Djinn are the indigenous spirits of the Middle East and North Africa. They preceded Judaism, Christianity, and Islam in the area but have since traveled the world with Islam and are now found far from their original home. In Neil Gaiman’s novel, American Gods, a Djinn is envisioned driving a taxi in New York City. There’s no reason to think this far-fetched.

Djinn is sometimes used to indicate both singular and plural, but in Morocco, Djinn refers to an individual spirit. The plural is jnoun.

Djinn constitute a vast community of spirits. They come in all shapes and sizes and vary in power and temperament. Djinn have hierarchical societies that parallel those of humans. Thus Chemharouch is a king of Djinn. Some Djinn are fascinated by people and behave very much like orishas. They can be benevolent protectors. Others just want to be left alone.

The name Djinn derives from Old Arabic and means “covert” or “darkness.” Most Djinn are secretive, covert spirits who are invisible most of the time. Many are ambivalent toward people. They are nocturnal, preferring to sleep during the day. They haunt ruins, cemeteries, and crossroads. Blood appeals to them, and so they may be found in slaughterhouses.

Djinn like liminal spaces: they have a tendency to take up residence at the threshold of homes. It’s crucial not to step on the threshold but over it and also never to throw anything on the ground without giving warning, especially liquids or waste products. Djinn who are rudely awakened tend to reflexively strike out: they cause illness, sudden stroke, and/or paralysis that will resist medical treatment, responding only to magical and shamanic cures.

• Some Djinn are skilled shape-shifters and may appear in any form.

• Some Djinn are consistently benevolent and are venerated and loved.

• Some Djinn are consistently temperamental, treacherous, hostile, and malevolent: the very embodiment of evil spirits. People may propitiate them, but the motivation is fear.

In recent years, Djinn have been blamed for encouraging suicide bombers.

Djinn are spiritual devotees, too. There are Pagan, Jewish, Christian, and Islamic Djinn; each is allegedly most likely to help humans who share their religious persuasion although the most generous Djinn are kind to all and the most malevolent are equal-opportunity offenders. Djinn love and crave heat. They live in the desert, by hot springs, and in bathhouses. They despise the cold, and Djinn in colder climes tend to be grouchy.

Djinn hate salt and fear iron and steel. All may be used to keep them far away. They don’t like noisy, crowded places although they are curious spirits and will venture out to observe or even participate in fairs, markets, and festivals. Djinn enjoy stories and can be pacified or lured by telling exciting, suspenseful tales. They will hover quietly in corners and listen. In the manner of Scheherazade, should you need to keep a Djinn calm or play for time, keep telling stories.
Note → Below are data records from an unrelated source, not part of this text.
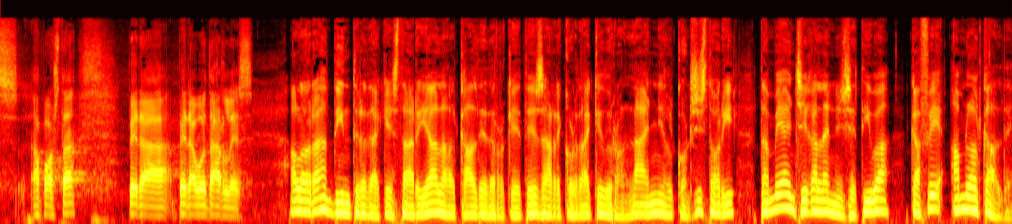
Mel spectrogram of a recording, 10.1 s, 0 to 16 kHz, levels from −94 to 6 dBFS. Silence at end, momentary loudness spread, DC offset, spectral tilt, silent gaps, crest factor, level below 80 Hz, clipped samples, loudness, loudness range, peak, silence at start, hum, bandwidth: 0 s; 7 LU; under 0.1%; -6 dB/octave; none; 12 dB; -34 dBFS; under 0.1%; -13 LUFS; 2 LU; 0 dBFS; 0 s; none; 12.5 kHz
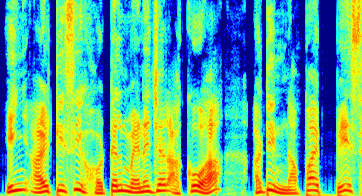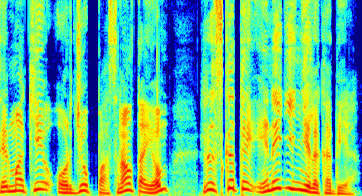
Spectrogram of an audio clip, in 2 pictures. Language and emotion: Santali, happy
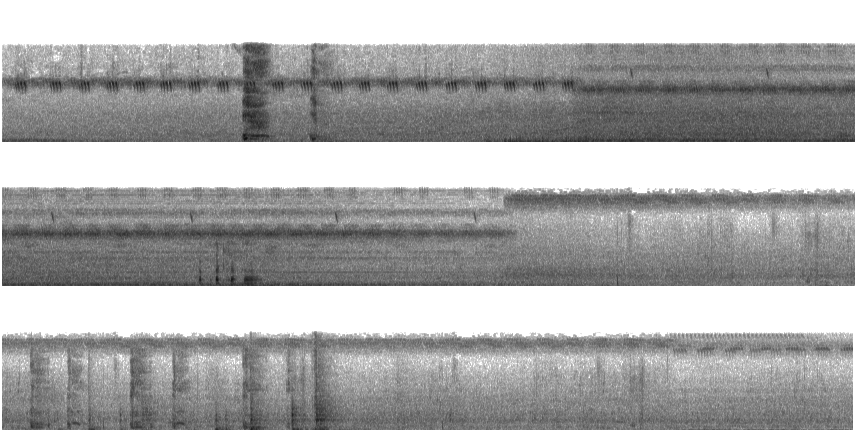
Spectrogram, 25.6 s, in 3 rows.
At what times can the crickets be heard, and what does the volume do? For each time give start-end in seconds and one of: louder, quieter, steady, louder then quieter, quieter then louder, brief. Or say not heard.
0.0-25.5 quieter.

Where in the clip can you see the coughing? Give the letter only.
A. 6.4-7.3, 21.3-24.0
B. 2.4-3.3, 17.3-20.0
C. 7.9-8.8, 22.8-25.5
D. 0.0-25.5
B.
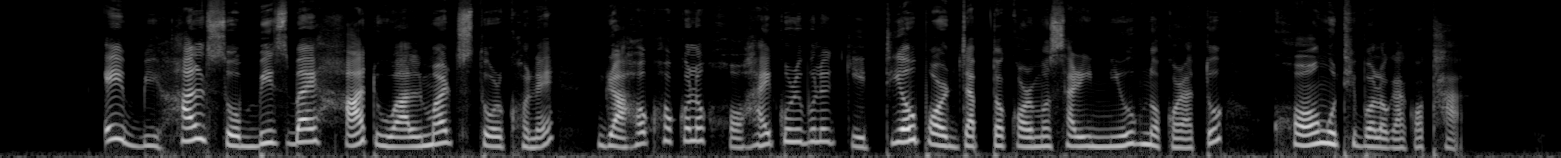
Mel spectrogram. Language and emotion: Assamese, disgusted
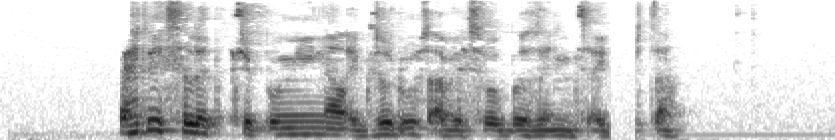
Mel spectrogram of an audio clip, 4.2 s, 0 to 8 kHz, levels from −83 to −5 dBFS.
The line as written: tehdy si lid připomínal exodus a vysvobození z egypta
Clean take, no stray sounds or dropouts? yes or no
no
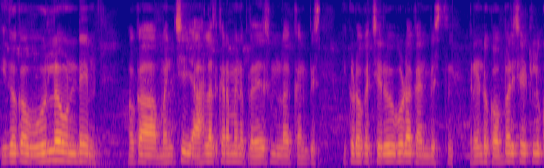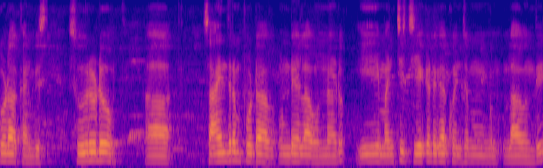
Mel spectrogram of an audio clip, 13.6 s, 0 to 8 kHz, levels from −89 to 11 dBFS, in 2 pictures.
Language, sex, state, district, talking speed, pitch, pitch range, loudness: Telugu, male, Telangana, Nalgonda, 135 wpm, 135 Hz, 125-140 Hz, -27 LUFS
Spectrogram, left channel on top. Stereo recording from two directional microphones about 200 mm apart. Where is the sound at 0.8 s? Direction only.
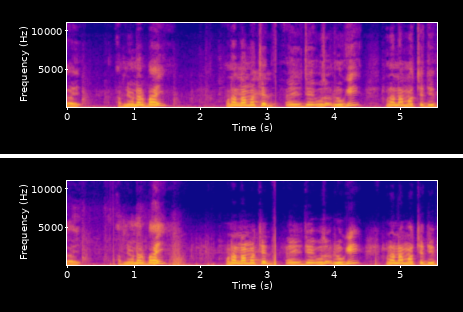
15° left (ahead or behind).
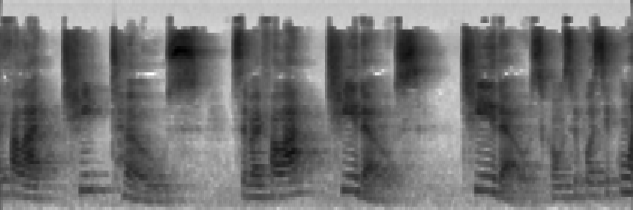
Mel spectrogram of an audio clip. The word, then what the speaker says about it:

If you anticipate dealings with Djinn, it’s not bad to maintain a repertoire of tales, just in case.

Djinn have a code of honor. Even the most malevolent Djinn will honor a promise or vow. (Make sure that you do, too.) Djinn appreciate favours done for them and respectful behavior.


Jinn; Genie; Jinni


Djinn famously manifest as snakes, cats, or dogs. It’s considered dangerous to injure, kill, or even annoy any of these creatures as it may be a Djinn in disguise.

The most powerful individual Djinn have personal preferences in terms of offerings as well as colors. Please see individual entries for more details.


The traditional offering involves pouring oil over flour. Jewish Djinn like fruit jam. Christian Djinn have the reputation of eating anything, but that may just be from the Islamic perspective. Djinn tend to like alcoholic beverages, candles, and incense, especially benzoin.

They hate salt. Make sure anything given to them was prepared without salt, or it will be rejected and their enmity earned.